answer with caution. But the difference I see between the Netherlands and Louisiana is the recognition
that climatic change is occurring in an unprecedented manner and unprecedented events of water inundations
are a probability to be planned for.
The August 19, 2005 issue of this newsletter offered a brief reference to The Internationale
Architectuur Biennale, Rotterdam, May 26-June 26, 2005 titled "The Flood" which focused upon long range planning
for anticipated extreme changes in ocean levels and implications for global coastal communities. Attendence
at the conference was well represented globally; unfortunately (unfortunate from my perspective) Americans were
I listened to an interview on NPR with a professor from Louisiana State University who spoke of the extensive levee
systems of south Louisiana that protect real estate valued at $150 billion. These are lands devoted to
agriculture, oil, gas and tourism. One would have hoped that the best of science and long range planning
would be sought and applied to protect such assets.
The following are links that cover various views expressed in recent days about the role of global warning reflected
in the power of Katrina and other storms expected to come.
Katrina's real name
By Ross Gelbspan | August 30, 2005
Web Link - http://www.boston.com/news/globe/editorial_opinion/oped/articles/2005/08/30/katrinas_real_name/
Storm Turns Focus to Global Warming
By Miguel Bustillo, Times Staff Writer - August 30, 2005
Los Angeles Times
Web Link - http://www.latimes.com/news/nationworld/nation/la-na-warm30aug30,1,2676962.story?ctrack=1&cset=true
Experts Foresee More Katrinas
Brace for more hurricanes, say experts
Agence France-Presse, August 31, 2005
Web Link - http://www.heatisonline.org/contentserver/objecthandlers/index.cfm?id=5448&method=full
NOAA RAISES THE 2005 ATLANTIC HURRICANE SEASON OUTLOOK
Bulk of This Season's Storms Still to Come
Aug. 30, 2005
Web Link - http://www.noaanews.noaa.gov/stories2005/s2484.htm
NOAA CONDUCTS AERIAL SURVEY OF REGIONS RAVAGED BY HURRICANE KATRINA
Aug. 30, 2005
Web Link - http://www.noaanews.noaa.gov/stories2005/s2495.htm
Stormy Weather: Can We Link it to Global Warming?
By Jim Motavalli
Web Link - http://www.emagazine.com/view/?2865
Corporate chain stores are consuming undeveloped land at a staggering pace.
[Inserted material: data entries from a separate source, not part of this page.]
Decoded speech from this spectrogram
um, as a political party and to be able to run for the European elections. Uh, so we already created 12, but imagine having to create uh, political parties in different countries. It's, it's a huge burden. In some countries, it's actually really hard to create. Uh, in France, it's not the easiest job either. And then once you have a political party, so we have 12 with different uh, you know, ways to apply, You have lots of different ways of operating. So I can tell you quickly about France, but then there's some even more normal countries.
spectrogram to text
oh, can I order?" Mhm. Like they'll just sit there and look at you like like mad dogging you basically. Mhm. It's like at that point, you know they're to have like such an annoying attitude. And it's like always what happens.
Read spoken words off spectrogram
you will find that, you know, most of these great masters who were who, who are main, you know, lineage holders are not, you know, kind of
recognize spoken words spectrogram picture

According to some
estimates, retail space per capita in the U.S. has tripled in the last twenty years.
That's not even
counting the acres of parking and miles of roadways needed to access these sprawling
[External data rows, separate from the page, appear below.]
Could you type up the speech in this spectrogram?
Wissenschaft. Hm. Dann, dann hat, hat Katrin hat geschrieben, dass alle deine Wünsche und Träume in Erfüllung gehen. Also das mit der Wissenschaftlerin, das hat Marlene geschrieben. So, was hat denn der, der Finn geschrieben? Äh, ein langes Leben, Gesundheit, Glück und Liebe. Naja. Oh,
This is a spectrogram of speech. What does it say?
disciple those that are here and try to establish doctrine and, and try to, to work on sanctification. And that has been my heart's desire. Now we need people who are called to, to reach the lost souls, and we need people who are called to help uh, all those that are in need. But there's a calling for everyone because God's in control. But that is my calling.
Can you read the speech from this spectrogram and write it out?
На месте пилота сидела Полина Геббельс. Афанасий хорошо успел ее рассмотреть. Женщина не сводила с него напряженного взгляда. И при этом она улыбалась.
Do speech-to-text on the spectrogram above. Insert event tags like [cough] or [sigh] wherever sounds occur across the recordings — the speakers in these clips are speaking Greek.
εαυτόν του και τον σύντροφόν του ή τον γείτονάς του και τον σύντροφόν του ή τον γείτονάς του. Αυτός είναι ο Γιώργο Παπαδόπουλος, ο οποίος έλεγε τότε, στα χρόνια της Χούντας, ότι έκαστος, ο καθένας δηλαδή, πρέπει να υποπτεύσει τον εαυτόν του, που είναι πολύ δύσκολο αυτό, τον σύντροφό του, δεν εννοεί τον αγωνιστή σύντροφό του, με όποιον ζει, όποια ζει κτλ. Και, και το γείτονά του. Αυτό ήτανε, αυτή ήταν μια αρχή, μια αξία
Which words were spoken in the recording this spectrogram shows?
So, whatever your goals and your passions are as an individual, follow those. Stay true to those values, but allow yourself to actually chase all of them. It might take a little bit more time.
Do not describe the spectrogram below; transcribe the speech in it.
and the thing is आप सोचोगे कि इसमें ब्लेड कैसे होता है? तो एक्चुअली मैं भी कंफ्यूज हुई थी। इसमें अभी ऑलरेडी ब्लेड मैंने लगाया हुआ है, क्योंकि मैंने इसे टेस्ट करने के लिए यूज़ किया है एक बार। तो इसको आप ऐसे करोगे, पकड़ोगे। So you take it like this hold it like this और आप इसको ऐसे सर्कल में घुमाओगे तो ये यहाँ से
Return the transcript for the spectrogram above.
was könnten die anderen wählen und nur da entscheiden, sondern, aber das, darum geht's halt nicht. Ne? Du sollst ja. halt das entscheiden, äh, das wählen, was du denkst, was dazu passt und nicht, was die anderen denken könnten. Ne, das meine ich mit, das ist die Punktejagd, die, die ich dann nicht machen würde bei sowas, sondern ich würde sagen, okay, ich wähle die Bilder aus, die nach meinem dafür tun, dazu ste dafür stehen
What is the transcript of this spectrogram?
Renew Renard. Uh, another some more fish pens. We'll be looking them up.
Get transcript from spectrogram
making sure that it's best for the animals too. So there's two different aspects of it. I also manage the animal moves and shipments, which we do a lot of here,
developments. Most of this growth has been in the form of big box stores. A typical big box
store is three to seven times the size of a football field. It requires 1,000 parking spaces and
generates 10,000 car trips every day. Even smaller chain stores are typically designed to
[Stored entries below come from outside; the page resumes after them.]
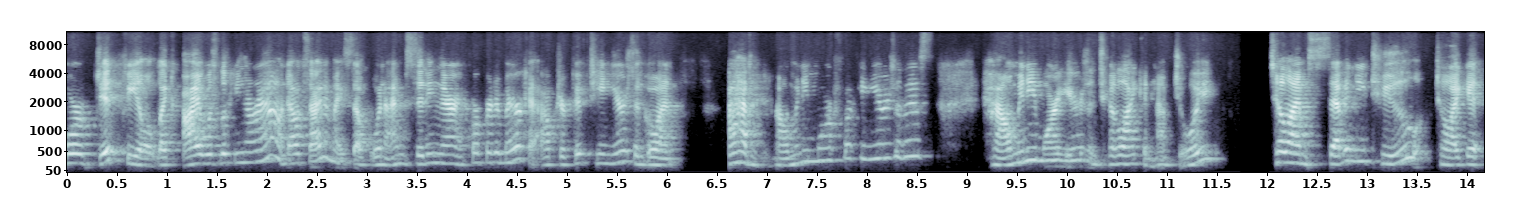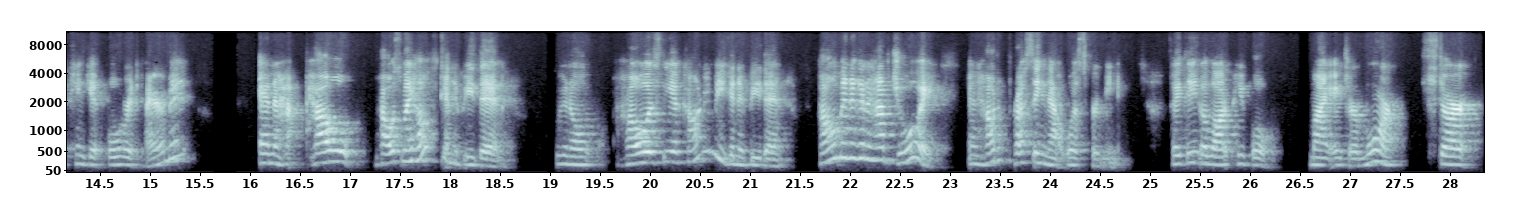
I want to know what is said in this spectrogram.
or did feel like I was looking around outside of myself when I'm sitting there in corporate America after 15 years and going, I have how many more fucking years of this? How many more years until I can have joy? Till I'm 72, till I get can get full retirement? And how how is my health going to be then? you know, how is the economy going to be then? How am I going to have joy? And how depressing that was for me. So I think a lot of people my age or more start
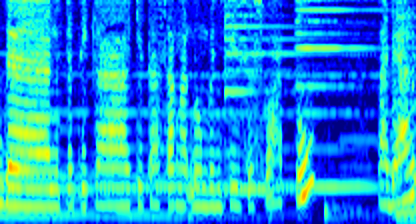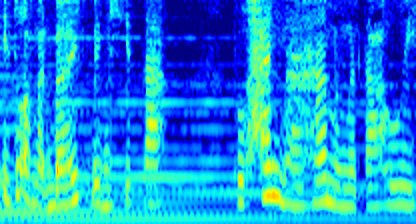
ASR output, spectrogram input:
Dan ketika kita sangat membenci sesuatu, padahal itu amat baik bagi kita. Tuhan Maha Mengetahui,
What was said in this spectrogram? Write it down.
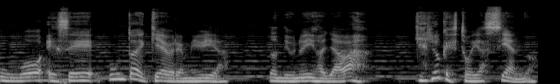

encourage driving and inhibit walking and other forms of transit. The consequences include
habitat loss and rapidly escalating amounts of air pollution and storm water runoff. This massive
over-building has also led to an epidemic of vacancy as downtowns and older shopping centers
close down. The U.S. is now home to more than 500 million square feet of vacant retail space.
Rebuilding Community-Rooted Enterprise
Stacy Mitchell, Institute for Local Self-Reliance
Author, "Hometown Advantage"
Web Link - Rebuilding Community-Rooted Enterprise
Following is a link to a PDF file addressing agendas and opportunities for - "A socially, environmentally and financially
sustainable global economy must be composed of
sustainable local economies."
Local Living Economies: The New Movement for Responsible Business
By Judy Wicks
President of the White Dog Cafe and Co-Founder of Business Alliance for Local Living Economies
Web Link - The New Movement for Responsible Business